In recent years people have become more aware of the benefits of horse powered land management. Work can be carried out with minimal impact on sites that are environmentally, ecologically or archaeologically sensitive. Problems with access may be solved by using horses rather than machines. The use of horse power ensures that carbon emissions are kept to a minimum.
Land Management – We have been working on a variety of environmental projects with excellent results. Horse-powered cutting, harrowing, rolling and fertilizing will improve and maintain your pasture. It will also encourage wild flowers, bees and butterflies while discouraging parasites.
Land management is one of the most rewarding jobs I do. My horses enjoy the work and it reinforces the bond I have with them. I would be pleased to train you and your horse in these skills or to provide you with a quote for doing the work with my horses.
Horse-powered bracken bruising – or bracken bashing as we used more fiercely to call it – is a cost-effective, eco-friendly means of postponing the day when bracken takes over the planet. The work is best done between June and August with at least two further bashes in the next two years to finish the job.
- National Trust
- Merrist Wood
- Test Valley Borough Council
- Croydon Council
- Guildford Borough Council
- Clandon Burial Ground
- Private owners
Surrey Wildlife Trust – August 2016 – Surrey Wildlife Trust – Autumn Newsletter
Heavy horse power was brought in to move two giant oak trees at a woodland nature reserve near Guildford.

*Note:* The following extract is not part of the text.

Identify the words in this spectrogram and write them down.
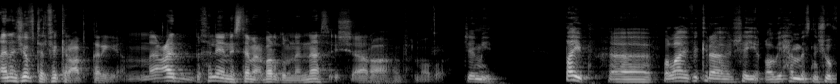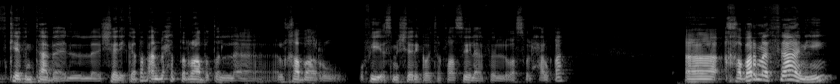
أنا شفت الفكرة عبقرية. ما عاد خلينا نستمع برضو من الناس إيش آرائهم في الموضوع. جميل. طيب آه والله فكرة شيقة وبيحمس نشوف كيف نتابع الشركة. طبعا بحط الرابط ال- الخبر وفي اسم الشركة وتفاصيلها في وصف الحلقة. آه خبرنا الثاني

The 200-year-old oaks, which were blown down in storms in March, are destined for use in the restoration of a local boardwalk.
Surrey Hills Horseman Daniel Brown and his comtois horse Tooky worked in perfect harmony as they tackled the removal job at Cucknell’s Wood – a Surrey Wildlife Trust site near Shamley Green, Guildford.
As a crowd of volunteers and locals looked on, Tooky flexed his muscles to shift two tonnes of solid English oak – the traditional way.
Trust Ranger Leo Jennings said horses had been chosen rather than heavy machinery, because of their minimal impact on the ancient woodland and ability to access tricky sites.
“The ideal solution for ancient woodland sites with soft soil is heavy horses,” he said. “These gentle giants can turn on the spot, they have an infallible traction control system, they can step over obstacles and they do not wheel-spin!
“Although they sometimes work more slowly than machinery, they leave barely any mark and this is vital to ensuring the structure of the ancient woodland soil is not destroyed and is a far more appropriate tool for a nature reserve. Sometimes the old ways are the best.”
The huge oaks will now be processed at the Trust’s own sawmill at Norbury Park, near Dorking, before being used to rebuild a rotting boardwalk at the Trust’s nature reserve on Chitty’s Common, near Guildford.
“It’s really rewarding to see a fallen oak put to good use,” added Leo. “These trees, which have grown in a Surrey Wildlife Trust woodland, will be processed at our own sawmill at Norbury Park, then used to repair a boardwalk at one of our nearby nature reserves – it’s a fantastic example of sustainable forestry.
“We are committed to using our own timber wherever possible in preference to buying in, for reasons of timber miles, self-sufficiency and traceability – let alone cost! Oak is extremely durable, so perfect for use on the boardwalk, which should be enjoyed by local people for generations to come.”
The Chitty’s Common improvement works have been made possible with a grant of £12,000 from the Tesco supermarket’s ‘Bags of Help’ scheme. The main aim of the project is to rebuild the dilapidated boardwalk, which will give visitors much better access.
The scheme also includes some tree safety work and ditch management to alleviate local flooding, as well as the removal of non-indigenous species such as Japanese knotweed.